    (View Answer)

    Narrowed nasolacrimal ducts (tear ducts) are a common issue in horses that can lead to frequent “blocked” ducts and subsequent tearing because the tears cannot exit through the “normal” route. This issue could be related to abnormal anatomy or trauma to the skull, resulting in a structurally narrowed duct; another possibility is scarring following infection of the duct at a previous time. Often, if your veterinarian has determined that the tearing is definitely an outflow problem - narrowed tear duct - you can help reduce how often it is blocked by using a fly mask to decrease the amount of dust, pollen, and debris that the eye is exposed. By doing this, you will decrease the amount of tearing and debris that goes into the tear duct - this can be especially useful during the spring months when the allergen exposure is quite high. If appropriate, some horses sustain improvement after topical ophthalmic corticosteroids are administered for a short time to reduce swelling and inflammation in the tear duct - this may or may not be appropriate in your particular horse and discussing options with your veterinarian would be advisable. Finally, keeping the face below the eye free of dried tears is important as this build up can cause horses to rub their face/eyes and lead to cornea ulcers. Additionally, if not gently cleaned daily, they can developed dermatitis or inflammation of the skin. Chelsey Miller, DVM, Iron Will Mobile Veterinary Services, Burlington, NC.

  4. My gelding is always swollen above and below his eye. I am referring to the skin/lower lid and upper lid into the hollow above the eye. His dam has primary glaucoma. His numbers are high normal without a daily supplement of MSM. With it, his numbers are in the mid normal range, but still shows swelling.

    (View Answer)

    Swollen or edematous eyelids can be caused by a number of problems, and it might be useful to investigate other reasons for the swollen eyelids. A few questions that might be useful to answer would include:

    What are the exact pressure measurements and how are they taken? How many times have the pressure been repeated and at what times of day?

    We know that the intraocular pressure (IOP) in horses can be altered based on the time of day the pressures are taken, different operator and equipment used, whether sedation was used, and how high the head is in relation to the horse’s heart. Keeping all of those constant would be critical to determine whether the pressure are troubling or truly normal. 

    What is the age and breed of your gelding? Are there any other abnormalities in the affected eye/eyelids?

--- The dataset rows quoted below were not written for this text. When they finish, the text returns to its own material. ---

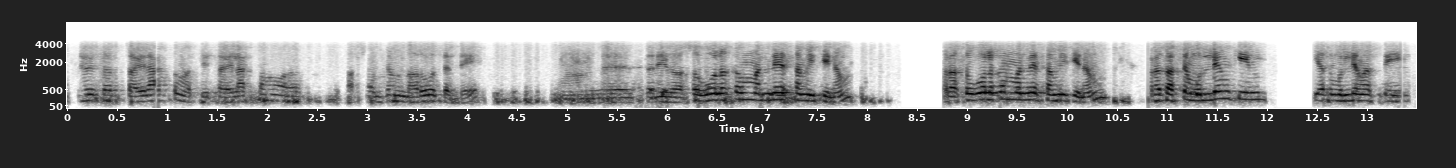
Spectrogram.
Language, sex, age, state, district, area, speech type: Sanskrit, male, 45-60, Odisha, Cuttack, rural, conversation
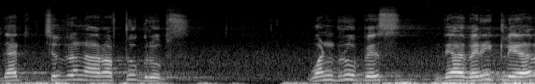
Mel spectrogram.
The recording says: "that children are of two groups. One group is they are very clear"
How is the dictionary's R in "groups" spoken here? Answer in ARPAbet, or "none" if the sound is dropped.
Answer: R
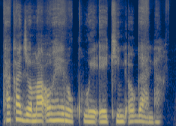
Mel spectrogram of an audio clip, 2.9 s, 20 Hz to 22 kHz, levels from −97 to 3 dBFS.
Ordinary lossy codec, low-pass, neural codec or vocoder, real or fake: none; none; codec, 44.1 kHz, 3.4 kbps, Pupu-Codec; fake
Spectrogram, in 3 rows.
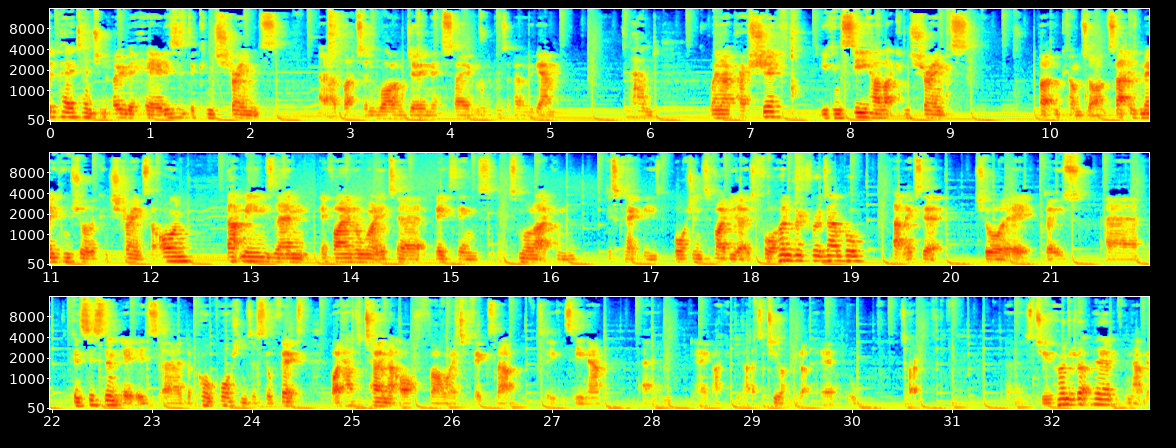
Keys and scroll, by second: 3.5-4.5 typing, 15.4 super+z, 18.5-19.5 typing, 26.2-27.1 typing, 29.4-30.1 typing, 31.0 super+z, 31.6 super+z, 32.3-32.9 typing.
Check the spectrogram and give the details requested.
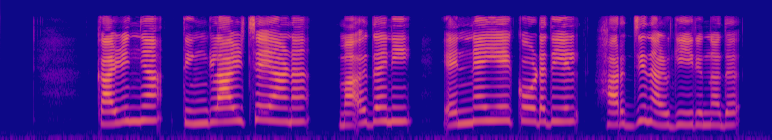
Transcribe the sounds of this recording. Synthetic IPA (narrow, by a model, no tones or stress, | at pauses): kɐɻiɲːɐt̪iŋɡɭaːɻt͡ɕːɐjaːɳɨmɐʔɨd̪ɐnie̞nːɐjeːkoːɽɐðijilhɐrd͡ʑinɐɭk̬ijiɾunːɐðɨ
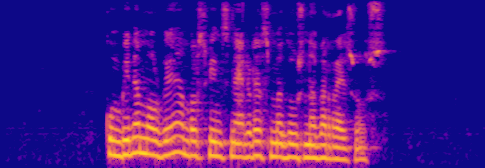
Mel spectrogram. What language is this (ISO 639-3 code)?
cat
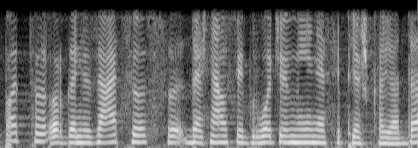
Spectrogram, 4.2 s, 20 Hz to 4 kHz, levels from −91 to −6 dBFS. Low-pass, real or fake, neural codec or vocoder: 3.6 kHz; fake; codec, 16 kHz in and 24 kHz out, 1.1 kbps, FireRedTTS-2 codec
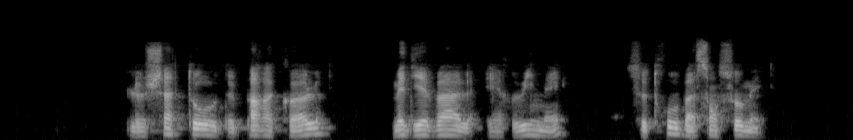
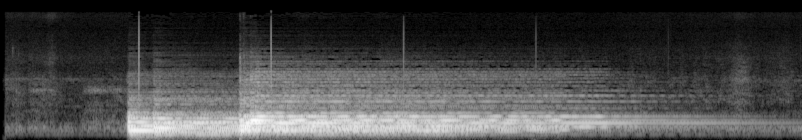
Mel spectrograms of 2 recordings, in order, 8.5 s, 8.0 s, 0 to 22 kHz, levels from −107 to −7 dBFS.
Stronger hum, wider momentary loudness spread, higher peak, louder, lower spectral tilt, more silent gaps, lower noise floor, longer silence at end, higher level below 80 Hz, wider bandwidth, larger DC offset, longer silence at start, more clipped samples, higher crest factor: neither; second, 10 LU vs 16 LU; second, -20 dBFS vs -2 dBFS; second, -43 LUFS vs -20 LUFS; second, -4 dB/octave vs -9.5 dB/octave; neither; first, under -90 dBFS vs -60 dBFS; second, 0.95 s vs 1.6 s; second, -86 dBFS vs -66 dBFS; second, 7.2 kHz vs 8.6 kHz; neither; about the same, 1.3 s vs 1.25 s; neither; first, 24 dB vs 18 dB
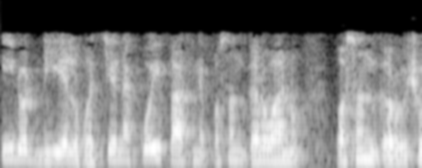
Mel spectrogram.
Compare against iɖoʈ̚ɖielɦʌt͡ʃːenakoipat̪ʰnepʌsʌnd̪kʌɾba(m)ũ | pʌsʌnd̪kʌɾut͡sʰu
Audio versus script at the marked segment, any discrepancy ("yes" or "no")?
yes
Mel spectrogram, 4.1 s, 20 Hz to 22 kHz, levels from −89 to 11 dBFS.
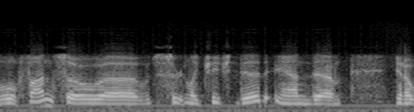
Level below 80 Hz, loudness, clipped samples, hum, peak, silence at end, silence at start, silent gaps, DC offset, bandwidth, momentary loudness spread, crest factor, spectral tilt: -48 dBFS; -23 LUFS; under 0.1%; none; -8 dBFS; 0 s; 0 s; none; under 0.1%; 5.2 kHz; 9 LU; 16 dB; -7 dB/octave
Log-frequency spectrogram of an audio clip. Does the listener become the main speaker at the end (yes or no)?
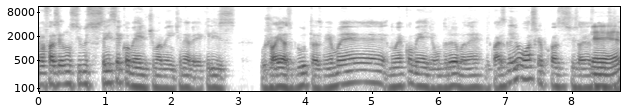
yes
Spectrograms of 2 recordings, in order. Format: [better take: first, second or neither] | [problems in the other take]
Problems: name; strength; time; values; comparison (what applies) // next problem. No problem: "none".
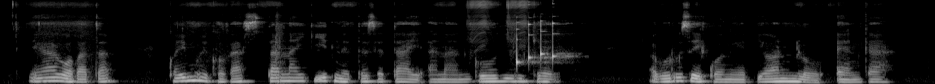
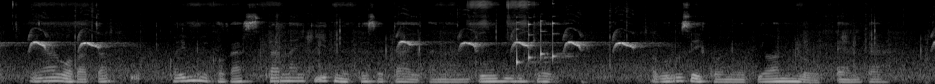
first | background sound (Bird); 1 dB above the speech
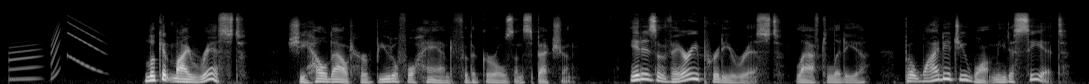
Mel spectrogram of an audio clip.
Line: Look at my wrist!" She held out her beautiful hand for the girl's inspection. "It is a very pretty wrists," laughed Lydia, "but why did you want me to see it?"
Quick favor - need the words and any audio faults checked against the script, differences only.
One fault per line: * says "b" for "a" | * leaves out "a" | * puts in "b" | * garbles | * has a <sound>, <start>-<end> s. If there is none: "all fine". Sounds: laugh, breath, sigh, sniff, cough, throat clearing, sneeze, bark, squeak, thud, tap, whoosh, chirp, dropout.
* has a chirp, 0.1-1.1 s
* says "wrist" for "wrists"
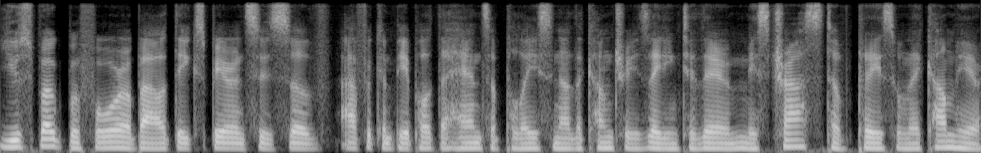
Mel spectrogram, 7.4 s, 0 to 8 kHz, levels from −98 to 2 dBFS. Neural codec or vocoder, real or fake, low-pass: codec, 16 kHz in and 24 kHz out, 0.4 kbps, LongCat-Audio-Codec, two codebook decoder; fake; 7.2 kHz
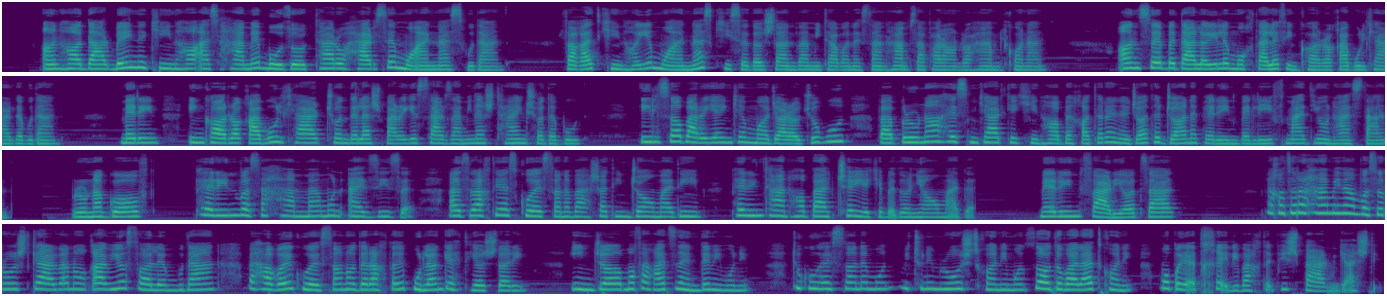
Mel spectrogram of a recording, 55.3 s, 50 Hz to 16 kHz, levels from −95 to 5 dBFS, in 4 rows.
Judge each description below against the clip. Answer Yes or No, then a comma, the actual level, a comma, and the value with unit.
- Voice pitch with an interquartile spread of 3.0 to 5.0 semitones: No, wide, 5.4 semitones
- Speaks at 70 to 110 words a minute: No, average, 145 wpm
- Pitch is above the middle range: Yes, high, 245 Hz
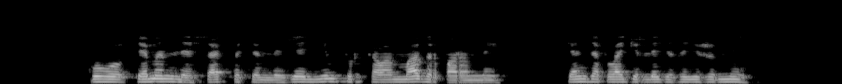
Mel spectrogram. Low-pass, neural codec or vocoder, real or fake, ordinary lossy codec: 3.6 kHz; none; real; AAC, 32 kbps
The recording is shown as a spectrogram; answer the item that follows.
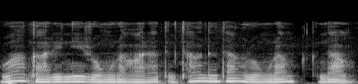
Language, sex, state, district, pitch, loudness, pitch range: Garo, male, Meghalaya, South Garo Hills, 115 Hz, -15 LUFS, 105-130 Hz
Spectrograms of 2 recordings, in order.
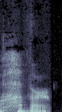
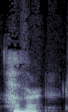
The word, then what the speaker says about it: hover: że czytamy je jako hover, czyli przez A. I to jest prawda, nie wycofuję się z tego. Natomiast ważne jest, by powiedzieć, że tak wymawiają to słowo Amerykanie, a więc to po amerykańsku to słowo brzmi jak hover, czyli rymuje się z cover. Przykryć. Natomiast Brytyjczyk powie hover.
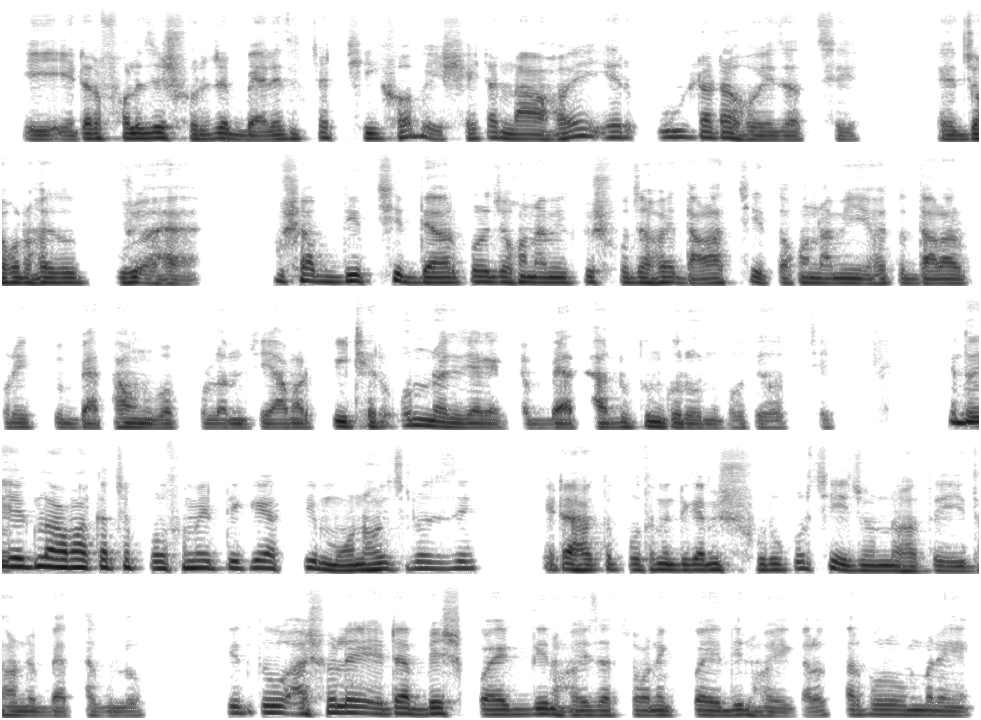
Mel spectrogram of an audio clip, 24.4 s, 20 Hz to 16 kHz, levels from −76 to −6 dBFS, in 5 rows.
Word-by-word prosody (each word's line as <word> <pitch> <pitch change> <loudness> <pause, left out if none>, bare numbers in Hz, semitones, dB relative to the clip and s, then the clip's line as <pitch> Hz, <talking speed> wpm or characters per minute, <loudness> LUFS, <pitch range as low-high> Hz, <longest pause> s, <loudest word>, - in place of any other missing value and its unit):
এ - - -1 0.2
এটার 125 +5 +2
ফলে 130 -1 +4
যে - - +6
শরীরের 115 +2 +1
balance 110 +4 -1
টা 140 - -2
ঠিক 125 -1 -1
হবে 170 +4 -2
সেটা 125 +4 -5
না 115 - +1
হয়ে 130 +9 +1
এর 150 - -1 0.2
উল্টাটা 150 -2 0
হয়ে 100 -1 -1
যাচ্ছে। 95 0 -8 0.5
অ্যা 110 - -2
যখন 125 +1 +5
হয়তো 125 -1 +4 0.2
পু - - -9 0.2
হ্যাঁ, 95 -2 -4 0.4
pushup 155 0 0
দিচ্ছি, 160 -1 +1
দেওয়ার 125 -1 +4
পরে 140 -1 +2
যখন 135 0 +2
আমি 125 - +3
একটু 135 +3 -4
সোজা 125 -1 0
হয়ে 130 0 +2
দাঁড়াচ্ছি 115 +5 -2
তখন 120 +2 -1
আমি 115 +1 +2
হয়তো 110 0 -4
দাঁড়ানোর 105 0 +1
পরে 110 -1 -5
একটু 105 - -13
ব্যথা 105 +2 -4
অনুভব 100 -1 -1
করলাম 100 -1 -5
যে - - -9
আমার 100 0 -2
পিঠের 125 -2 +1
অন্য 155 -1 +3
এক - - +2
জায়গায় 100 -2 -1
একটা 90 - -15
ব্যথা 100 +2 -1
নতুন 120 +3 +1
করে 105 -2 0
অনুভূতি 95 0 -9
হচ্ছে। 95 - -19 0.6
কিন্তু 235 0 +4
এগুলো 220 +1 +6
আমার 205 -1 +7
কাছে 205 0 +2
১ম 175 +1 +2
এর 180 - -1
দিকে 185 +1 +1
আরকি 190 - -7 0.2
মনে 130 +3 +5
হয়েছিল 155 +2 0 0.2
যে 180 - 0 0.4
এটা 150 - +2
হয়তো 140 +2 0
১ম 140 0 -2
এর - - +4
দিকে 140 0 +3
আমি 145 - +3
শুরু 140 0 0
করছি 170 +2 -4
এজন্য 125 0 +2
হয়তো 115 +1 -3
এই 115 - 0
ধরনের 105 -2 -1
ব্যথাগুলো। 100 +1 -7 0.5
কিন্তু 165 +2 -2 0.2
আসলে 170 +5 +2
এটা 150 +3 +2
বেশ 150 -1 +3
কয়েকদিন 125 +2 +1
হয়ে 110 +1 -1
যাচ্ছে, 110 +1 -5
অনেক 115 -1 0
কয়েকদিন 115 0 +1
হয়ে 95 -2 -5
গেল 95 - -8
তারপরও 125 0 -3
মানে 110 -1 -1
125 Hz, 220 wpm, -23 LUFS, 105-145 Hz, 0.6 s, আমার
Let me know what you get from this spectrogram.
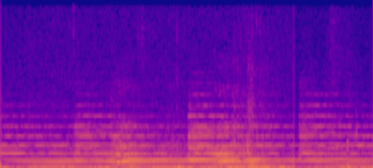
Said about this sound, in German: In Hunsbach oder Hunsbach, wie die Einheimischen sagen, läuten die Glocken der protestantischen Kirche irgendwie besonders lange.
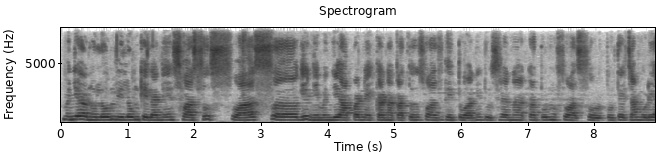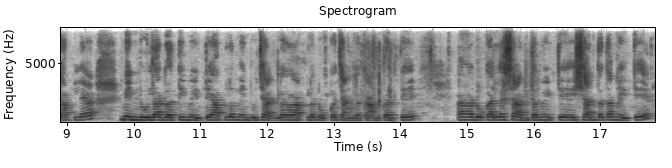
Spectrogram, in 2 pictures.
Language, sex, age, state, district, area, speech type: Marathi, female, 60+, Maharashtra, Nagpur, urban, spontaneous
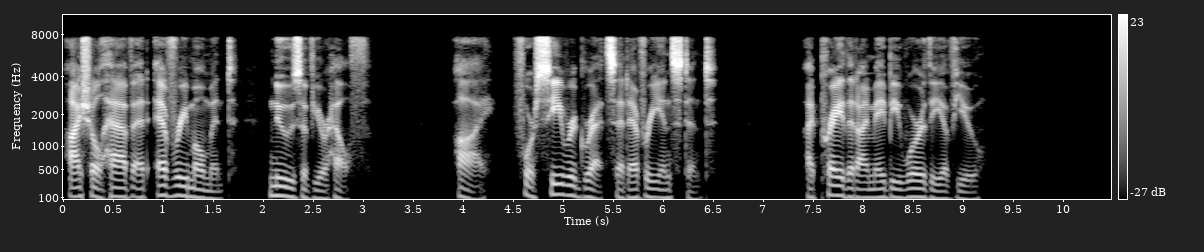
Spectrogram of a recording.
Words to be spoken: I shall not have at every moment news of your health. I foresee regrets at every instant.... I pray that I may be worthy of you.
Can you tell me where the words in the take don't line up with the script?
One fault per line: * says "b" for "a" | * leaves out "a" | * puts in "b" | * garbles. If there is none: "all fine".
* leaves out "not"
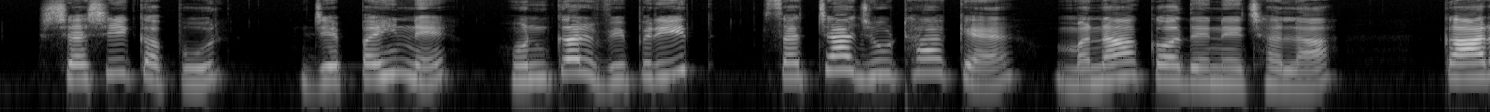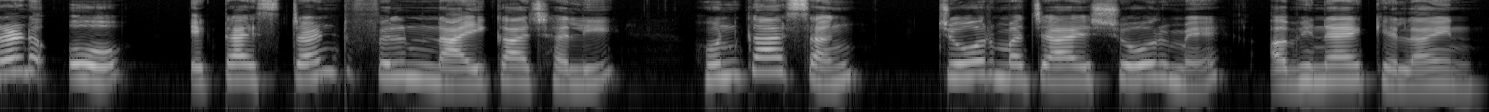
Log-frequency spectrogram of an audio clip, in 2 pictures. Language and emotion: Maithili, neutral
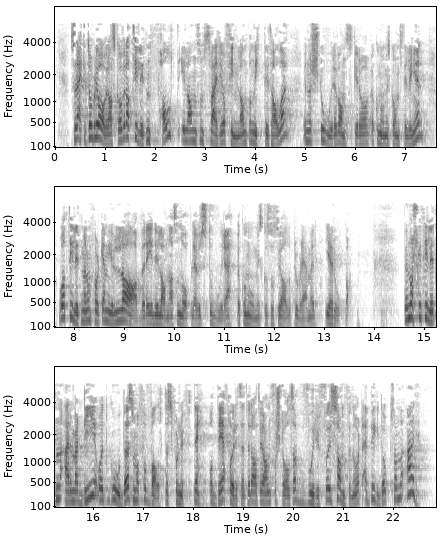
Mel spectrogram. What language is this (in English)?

The age and breed might lead one to suggest certain diagnostic tests, and consider different causes depending on whether the horse is old versus young, or a certain breed (squamous cell carcinoma in horses with depigmented skin, common in Appaloosas and some Quarter Horses). A sedated exam of the eyelids, including palpation of the eyelids and potentially biopsy of any abnormal conjunctiva (pink tissue lining the eyelid) might be useful.

    At a basic level, getting a definitive diagnosis or explanation of what is causing the eyelid swelling is critical to the next step. Chelsey Miller, DVM, Iron Will Mobile Veterinary Services, Burlington, NC.

  5. Does congenital glaucoma always lead to blindness if the pressure can be control with medication?

    (View Answer)

    Glaucoma encompasses groups of vision-impairing problems in the horse that have in common the fact that horses with glaucoma have an abnormally high pressure inside the eye or globe - the intraocular pressure or IOP. When the pressure in the eye is chronically elevated, vision is compromised. Congenital glaucoma is an abnormally elevated pressure inside the eye caused by developmental abnormalities in the eye. Whether a horse with congenital glaucoma caused by one of several structural problems ultimately loses some or all vision depends on the type and severity of the abnormality, whether multiple abnormalities are present, and how well the pressure can be controlled with medication. Prognosis is determined based on ophthalmic examination, response to treatment, period of time prior to initiating treatment, and other diagnostic tests (electroretinogram to test the function of the retina and ultrasound of the globe to evaluate structural abnormalities). Chelsey Miller, DVM, Iron Will Mobile Veterinary Services, Burlington, NC.